Just before the turn of the 20th century, there was a mercifully brief fashion for so-called economism among the Russian socialist underground. The idea that the nascent workers’ movement should undertake political action against the tsarist autocracy was disdained and the economists preferred to leave that to the liberals - the working class could concentrate on carrying on the trade union battle. The economist tendency is remembered today principally for having been the subject of merciless polemics by Lenin.
However, with the SWP we have economism reduced to absurdity. For now it is not the liberal intelligentsia which is to carry on the political struggle, but Islamic fundamentalists; and we are to take heart from the fact that they struggle not against the army, but (supposedly) among themselves. Meanwhile, it is “jobs, wages, union rights” and unspecified “radical political change” for the left ...
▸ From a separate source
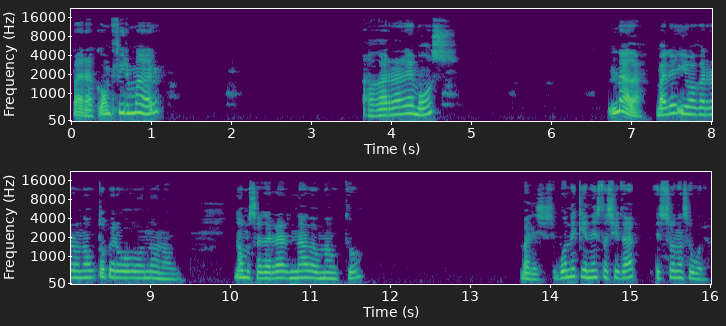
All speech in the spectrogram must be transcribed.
para confirmar agarraremos nada, ¿vale? Iba a agarrar un auto, pero no, no. No vamos a agarrar nada un auto. Vale, se supone que en esta ciudad es zona segura.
We need to do better than that, comrades. It is not enough to call for a tactical vote against an army candidate - we need to call for the disbandment of the army, the number one existing block on political democracy in Egypt. We need to further open up space for free political association, and fight the MB for the hearts and minds it has won. Reducing our remit to ‘jobs and wages’ is erroneous in a country like Britain. In today’s Egypt, it is beyond silly.
Marfleet’s perspective, from one angle, stems from long-running political errors of the congenitally economistic SWP. It is fuelled primarily, however, by a salutary faith in the significance of last year’s events: a need to believe that the revolution is not over. Indeed, it is not. Yet this is a revolution which in its full scope has implications for all the hundreds of millions in the Arab world; it will be a long process with breakthroughs and setbacks, perhaps over the course of decades.
This revolution was never going to be as easy as Tahrir Square made it look - many protestors were of course murdered in cold blood by state forces, but in the main the Mubarak regime collapsed remarkably easily, principally because it did not really collapse at all. The left needs to put in the hard yards - that is how the Brotherhood got where it is now. Building up the MB’s vote is frankly insane.